_Task_. Restate the full listing word for word and leave the pictures out.
··· Information shown
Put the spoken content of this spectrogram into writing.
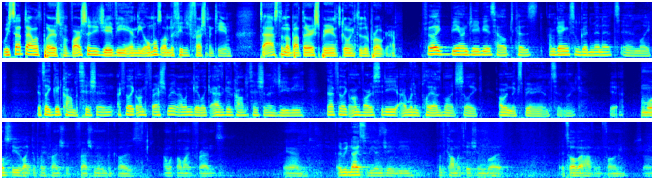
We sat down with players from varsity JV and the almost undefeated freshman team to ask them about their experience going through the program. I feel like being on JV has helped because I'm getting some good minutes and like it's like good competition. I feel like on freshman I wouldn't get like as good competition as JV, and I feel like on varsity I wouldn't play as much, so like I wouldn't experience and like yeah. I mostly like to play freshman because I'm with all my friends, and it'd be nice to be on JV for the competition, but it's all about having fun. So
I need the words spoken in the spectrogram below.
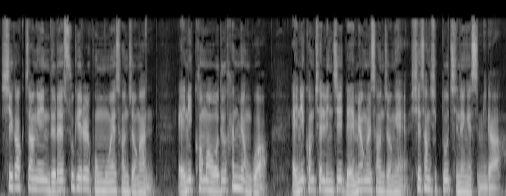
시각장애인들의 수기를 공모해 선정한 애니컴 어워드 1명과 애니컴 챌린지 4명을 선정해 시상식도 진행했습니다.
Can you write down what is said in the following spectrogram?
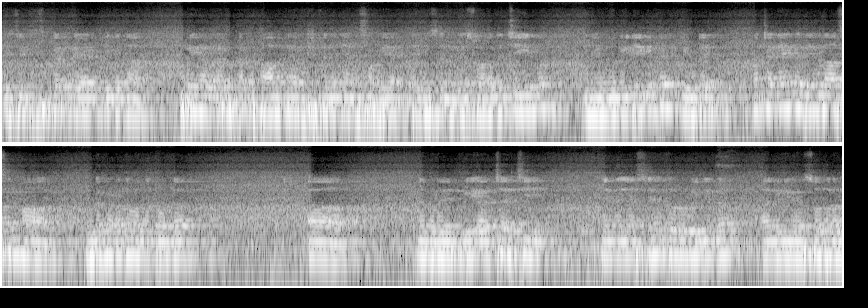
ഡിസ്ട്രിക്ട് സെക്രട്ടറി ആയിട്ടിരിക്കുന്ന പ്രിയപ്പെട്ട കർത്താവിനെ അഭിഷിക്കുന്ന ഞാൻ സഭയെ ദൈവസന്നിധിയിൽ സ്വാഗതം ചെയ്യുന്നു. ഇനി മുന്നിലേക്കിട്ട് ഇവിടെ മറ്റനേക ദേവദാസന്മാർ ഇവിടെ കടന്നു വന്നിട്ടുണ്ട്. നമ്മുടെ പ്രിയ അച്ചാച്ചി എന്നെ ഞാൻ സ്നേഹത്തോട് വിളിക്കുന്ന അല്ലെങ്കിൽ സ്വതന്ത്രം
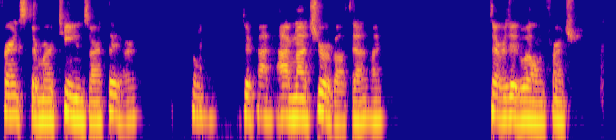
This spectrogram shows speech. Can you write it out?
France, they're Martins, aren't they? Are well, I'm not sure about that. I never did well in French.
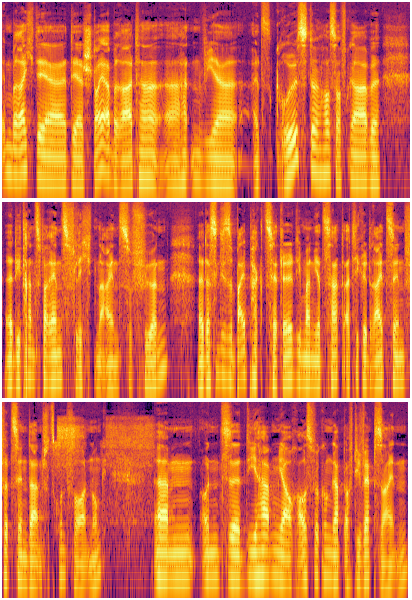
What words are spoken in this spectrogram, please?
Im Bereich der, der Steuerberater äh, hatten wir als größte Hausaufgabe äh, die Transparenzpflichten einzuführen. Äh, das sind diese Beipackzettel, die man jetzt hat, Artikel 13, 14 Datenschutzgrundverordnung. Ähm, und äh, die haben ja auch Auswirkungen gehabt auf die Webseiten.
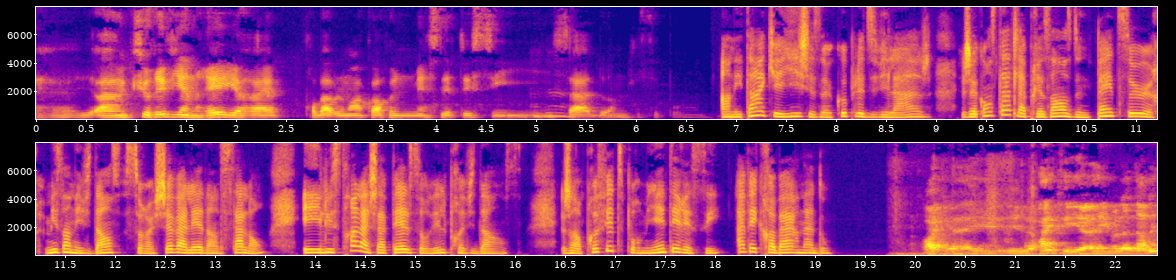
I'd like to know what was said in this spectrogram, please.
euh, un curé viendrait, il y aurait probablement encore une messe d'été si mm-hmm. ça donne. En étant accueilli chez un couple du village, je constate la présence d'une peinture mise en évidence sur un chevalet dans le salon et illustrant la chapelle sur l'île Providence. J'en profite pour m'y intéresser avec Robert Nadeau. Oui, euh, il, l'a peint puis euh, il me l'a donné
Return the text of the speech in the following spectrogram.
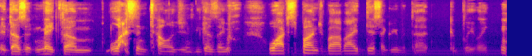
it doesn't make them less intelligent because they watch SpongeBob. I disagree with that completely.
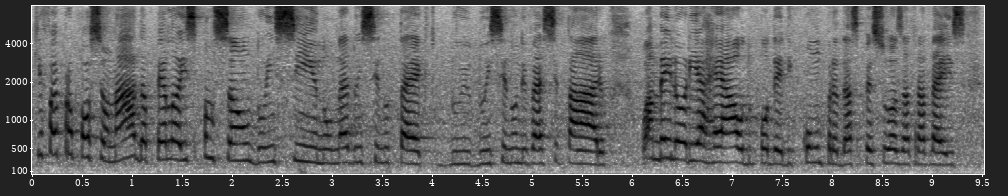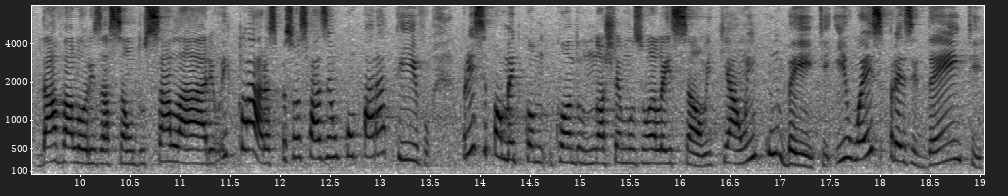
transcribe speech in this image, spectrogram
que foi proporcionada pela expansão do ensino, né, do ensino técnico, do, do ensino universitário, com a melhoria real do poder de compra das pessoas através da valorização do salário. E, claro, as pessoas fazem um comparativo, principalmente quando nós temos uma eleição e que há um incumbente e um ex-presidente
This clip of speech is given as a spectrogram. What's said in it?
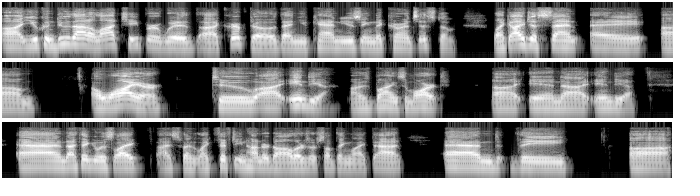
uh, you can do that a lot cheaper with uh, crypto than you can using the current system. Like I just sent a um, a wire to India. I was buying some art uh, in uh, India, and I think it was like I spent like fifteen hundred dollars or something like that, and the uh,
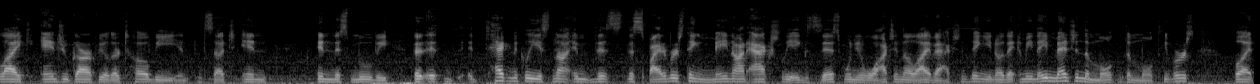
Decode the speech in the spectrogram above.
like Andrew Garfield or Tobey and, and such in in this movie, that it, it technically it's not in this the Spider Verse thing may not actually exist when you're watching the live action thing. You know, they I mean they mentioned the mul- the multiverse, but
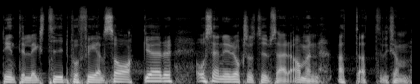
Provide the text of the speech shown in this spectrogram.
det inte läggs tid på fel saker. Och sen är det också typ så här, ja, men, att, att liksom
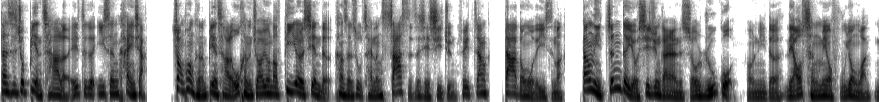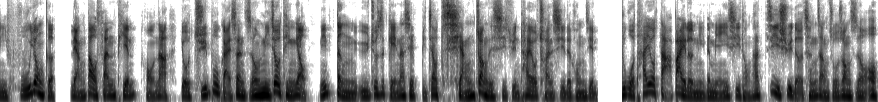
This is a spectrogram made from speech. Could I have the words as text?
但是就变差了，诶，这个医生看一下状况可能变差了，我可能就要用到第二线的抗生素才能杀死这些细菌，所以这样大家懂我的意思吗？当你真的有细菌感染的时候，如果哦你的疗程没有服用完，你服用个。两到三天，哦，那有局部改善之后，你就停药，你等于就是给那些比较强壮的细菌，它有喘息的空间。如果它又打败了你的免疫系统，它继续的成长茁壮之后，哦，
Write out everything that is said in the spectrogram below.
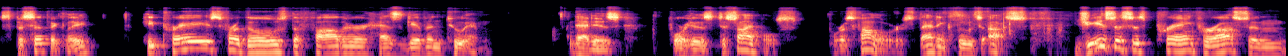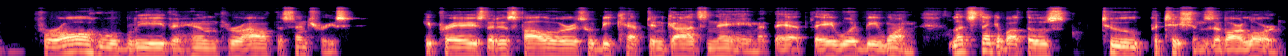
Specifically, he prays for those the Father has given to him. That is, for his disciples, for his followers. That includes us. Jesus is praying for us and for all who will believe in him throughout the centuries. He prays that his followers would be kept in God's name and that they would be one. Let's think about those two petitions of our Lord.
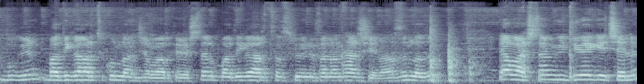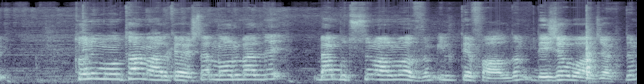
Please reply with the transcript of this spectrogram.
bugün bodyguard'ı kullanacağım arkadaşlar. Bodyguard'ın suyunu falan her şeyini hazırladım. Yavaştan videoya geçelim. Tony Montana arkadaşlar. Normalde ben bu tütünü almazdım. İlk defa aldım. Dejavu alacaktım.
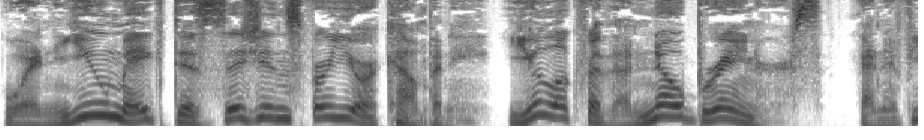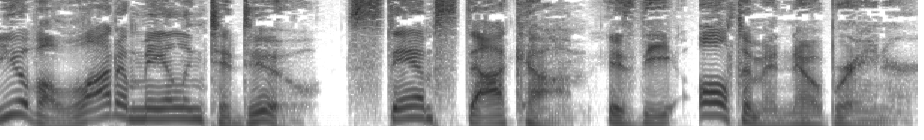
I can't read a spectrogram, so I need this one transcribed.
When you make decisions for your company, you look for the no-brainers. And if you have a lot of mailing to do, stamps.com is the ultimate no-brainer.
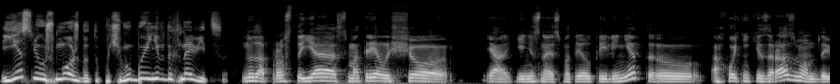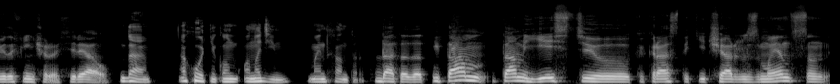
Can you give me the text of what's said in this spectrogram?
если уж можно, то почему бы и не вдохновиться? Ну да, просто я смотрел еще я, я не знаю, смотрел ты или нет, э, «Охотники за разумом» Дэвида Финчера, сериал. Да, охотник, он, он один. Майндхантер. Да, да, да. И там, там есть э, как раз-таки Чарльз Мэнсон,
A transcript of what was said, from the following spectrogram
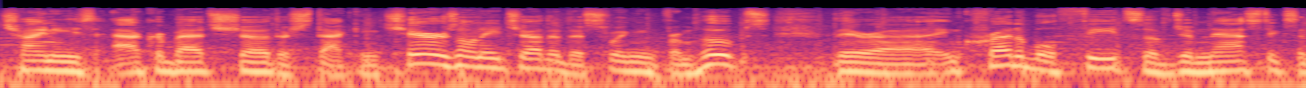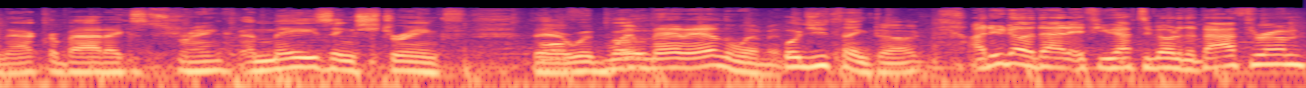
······
_Response for this exercise_.
Put the spoken content of this spectrogram into writing.
We sat down with players from varsity JV and the almost undefeated freshman team to ask them about their experience going through the program. I feel like being on JV has helped because I'm getting some good minutes and like it's like good competition. I feel like on freshman I wouldn't get like as good competition as JV, and I feel like on varsity I wouldn't play as much, so like I wouldn't experience and like yeah. I mostly like to play freshman because I'm with all my friends, and it'd be nice to be on JV for the competition, but it's all about having fun. So
I need the words spoken in the spectrogram below.
시각장애인들의 수기를 공모해 선정한 애니컴 어워드 1명과 애니컴 챌린지 4명을 선정해 시상식도 진행했습니다.
Can you write down what is said in the following spectrogram?
ഡിസ്ട്രിക്ട് സെക്രട്ടറി ആയിട്ടിരിക്കുന്ന പ്രിയപ്പെട്ട കർത്താവിനെ അഭിഷിക്കുന്ന ഞാൻ സഭയെ ദൈവസന്നിധിയിൽ സ്വാഗതം ചെയ്യുന്നു. ഇനി മുന്നിലേക്കിട്ട് ഇവിടെ മറ്റനേക ദേവദാസന്മാർ ഇവിടെ കടന്നു വന്നിട്ടുണ്ട്. നമ്മുടെ പ്രിയ അച്ചാച്ചി എന്നെ ഞാൻ സ്നേഹത്തോട് വിളിക്കുന്ന അല്ലെങ്കിൽ സ്വതന്ത്രം
This spectrogram shows speech. Can you write it out?
France, they're Martins, aren't they? Are well, I'm not sure about that. I never did well in French.
What words are spoken in this spectrogram, please?
Im Bereich der, der Steuerberater äh, hatten wir als größte Hausaufgabe äh, die Transparenzpflichten einzuführen. Äh, das sind diese Beipackzettel, die man jetzt hat, Artikel 13, 14 Datenschutzgrundverordnung. Ähm, und äh, die haben ja auch Auswirkungen gehabt auf die Webseiten.
I'd like to know what was said in this spectrogram, please.
euh, un curé viendrait, il y aurait probablement encore une messe d'été si mm-hmm. ça donne. En étant accueilli chez un couple du village, je constate la présence d'une peinture mise en évidence sur un chevalet dans le salon et illustrant la chapelle sur l'île Providence. J'en profite pour m'y intéresser avec Robert Nadeau. Oui, euh, il, l'a peint puis euh, il me l'a donné
Return the text of the speech in the following spectrogram.
it doesn't make them less intelligent because they watch SpongeBob. I disagree with that completely.
transcribe speech in this image, spectrogram
que foi proporcionada pela expansão do ensino, né, do ensino técnico, do, do ensino universitário, com a melhoria real do poder de compra das pessoas através da valorização do salário. E, claro, as pessoas fazem um comparativo, principalmente quando nós temos uma eleição e que há um incumbente e um ex-presidente
This clip of speech is given as a spectrogram. What's said in it?
uh, you can do that a lot cheaper with uh, crypto than you can using the current system. Like I just sent a um, a wire to India. I was buying some art uh, in uh, India, and I think it was like I spent like fifteen hundred dollars or something like that, and the uh,
Decode the speech in the spectrogram above.
like Andrew Garfield or Tobey and, and such in in this movie, that it, it technically it's not in this the Spider Verse thing may not actually exist when you're watching the live action thing. You know, they I mean they mentioned the mul- the multiverse, but
Provide the text of the speech shown in this spectrogram.
det inte läggs tid på fel saker. Och sen är det också typ så här, ja, men, att, att liksom
This is a spectrogram made from speech. Could I have the words as text?
但是就变差了，诶，这个医生看一下状况可能变差了，我可能就要用到第二线的抗生素才能杀死这些细菌，所以这样大家懂我的意思吗？当你真的有细菌感染的时候，如果哦你的疗程没有服用完，你服用个。两到三天，哦，那有局部改善之后，你就停药，你等于就是给那些比较强壮的细菌，它有喘息的空间。如果它又打败了你的免疫系统，它继续的成长茁壮之后，哦，
Write out everything that is said in the spectrogram below.
Specifically, he prays for those the Father has given to him. That is, for his disciples, for his followers. That includes us. Jesus is praying for us and for all who will believe in him throughout the centuries. He prays that his followers would be kept in God's name and that they would be one. Let's think about those two petitions of our Lord.
Please reply with the transcript of this spectrogram.
bugün bodyguard'ı kullanacağım arkadaşlar. Bodyguard'ın suyunu falan her şeyini hazırladım. Yavaştan videoya geçelim. Tony Montana arkadaşlar. Normalde ben bu tütünü almazdım. İlk defa aldım. Dejavu alacaktım.
I can't read a spectrogram, so I need this one transcribed.
When you make decisions for your company, you look for the no-brainers. And if you have a lot of mailing to do, stamps.com is the ultimate no-brainer.
Can you give me the text of what's said in this spectrogram?
если уж можно, то почему бы и не вдохновиться? Ну да, просто я смотрел еще я, я не знаю, смотрел ты или нет, э, «Охотники за разумом» Дэвида Финчера, сериал. Да, охотник, он, он один. Майндхантер. Да, да, да. И там, там есть э, как раз-таки Чарльз Мэнсон,
A transcript of what was said, from the following spectrogram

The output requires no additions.